**Input records:**
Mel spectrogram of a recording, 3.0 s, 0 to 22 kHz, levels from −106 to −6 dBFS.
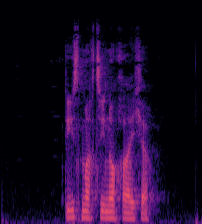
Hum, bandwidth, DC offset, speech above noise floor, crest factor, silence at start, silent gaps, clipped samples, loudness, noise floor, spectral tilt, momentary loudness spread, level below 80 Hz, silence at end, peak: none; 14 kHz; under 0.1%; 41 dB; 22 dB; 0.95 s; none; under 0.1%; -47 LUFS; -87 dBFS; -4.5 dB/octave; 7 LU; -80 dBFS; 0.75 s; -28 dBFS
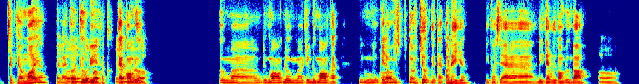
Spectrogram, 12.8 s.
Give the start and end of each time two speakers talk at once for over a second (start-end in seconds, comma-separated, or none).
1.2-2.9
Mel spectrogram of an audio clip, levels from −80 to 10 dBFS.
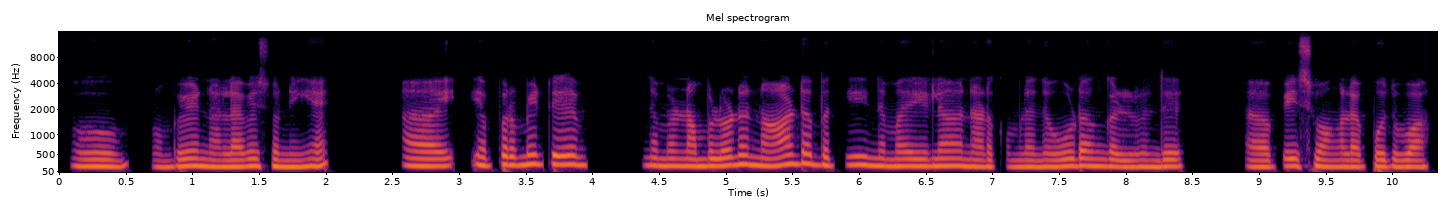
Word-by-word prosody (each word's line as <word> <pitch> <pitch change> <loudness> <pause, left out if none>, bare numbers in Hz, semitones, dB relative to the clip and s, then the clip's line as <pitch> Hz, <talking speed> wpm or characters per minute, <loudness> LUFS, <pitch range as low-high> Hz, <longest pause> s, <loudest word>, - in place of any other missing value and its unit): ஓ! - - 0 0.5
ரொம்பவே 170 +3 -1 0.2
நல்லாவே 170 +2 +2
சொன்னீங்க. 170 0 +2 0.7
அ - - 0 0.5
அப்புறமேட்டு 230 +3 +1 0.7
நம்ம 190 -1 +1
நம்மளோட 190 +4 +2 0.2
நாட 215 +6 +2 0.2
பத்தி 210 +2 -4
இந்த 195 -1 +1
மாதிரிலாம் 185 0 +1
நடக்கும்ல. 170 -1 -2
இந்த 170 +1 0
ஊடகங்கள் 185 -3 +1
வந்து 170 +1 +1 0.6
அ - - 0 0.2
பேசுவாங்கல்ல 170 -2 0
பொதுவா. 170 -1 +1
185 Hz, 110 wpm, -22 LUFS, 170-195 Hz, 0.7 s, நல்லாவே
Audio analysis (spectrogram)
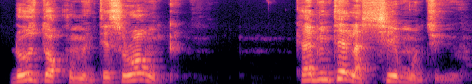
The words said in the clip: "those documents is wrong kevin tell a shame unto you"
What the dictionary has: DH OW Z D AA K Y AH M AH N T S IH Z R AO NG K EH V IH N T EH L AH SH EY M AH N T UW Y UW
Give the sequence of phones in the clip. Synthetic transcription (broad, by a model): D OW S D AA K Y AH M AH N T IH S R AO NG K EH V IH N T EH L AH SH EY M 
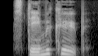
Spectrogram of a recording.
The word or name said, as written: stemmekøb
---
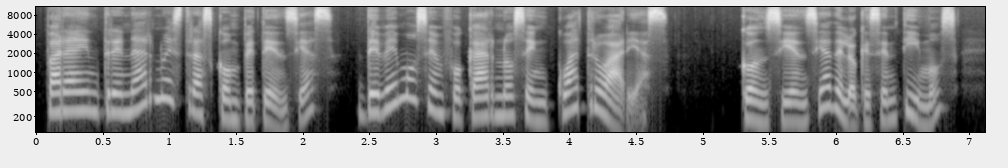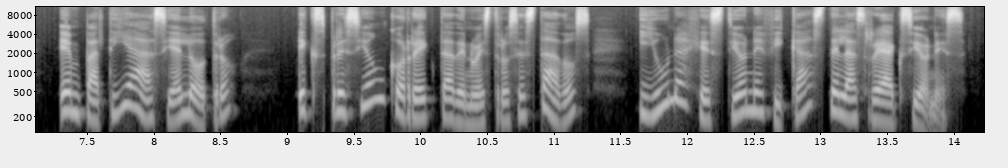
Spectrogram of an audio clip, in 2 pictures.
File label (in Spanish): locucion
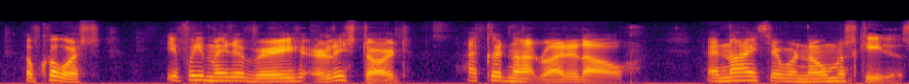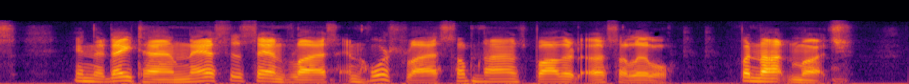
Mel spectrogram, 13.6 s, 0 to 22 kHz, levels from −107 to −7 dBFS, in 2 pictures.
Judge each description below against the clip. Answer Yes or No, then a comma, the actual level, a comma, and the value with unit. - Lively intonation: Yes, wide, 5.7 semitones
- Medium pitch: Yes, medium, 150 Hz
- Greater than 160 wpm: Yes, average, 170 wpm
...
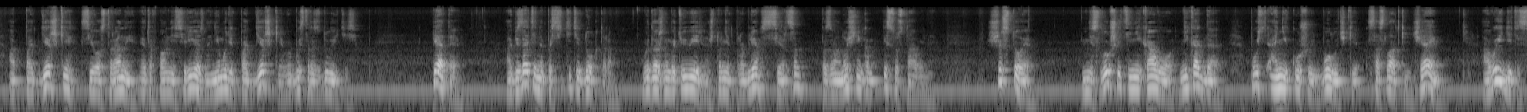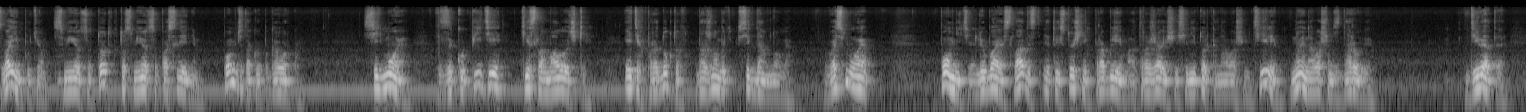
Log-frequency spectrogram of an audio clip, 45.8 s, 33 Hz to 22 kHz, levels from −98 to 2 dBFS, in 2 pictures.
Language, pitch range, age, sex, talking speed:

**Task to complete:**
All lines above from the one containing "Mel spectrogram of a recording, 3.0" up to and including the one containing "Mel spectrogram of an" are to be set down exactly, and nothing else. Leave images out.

**Answer to the problem:**
Mel spectrogram of a recording, 3.0 s, 0 to 22 kHz, levels from −106 to −6 dBFS.
Hum, bandwidth, DC offset, speech above noise floor, crest factor, silence at start, silent gaps, clipped samples, loudness, noise floor, spectral tilt, momentary loudness spread, level below 80 Hz, silence at end, peak: none; 14 kHz; under 0.1%; 41 dB; 22 dB; 0.95 s; none; under 0.1%; -47 LUFS; -87 dBFS; -4.5 dB/octave; 7 LU; -80 dBFS; 0.75 s; -28 dBFS
Spectrogram, 12.8 s.
Give the start and end of each time two speakers talk at once for over a second (start-end in seconds, comma-separated, or none).
1.2-2.9
Mel spectrogram of an audio clip, levels from −80 to 10 dBFS.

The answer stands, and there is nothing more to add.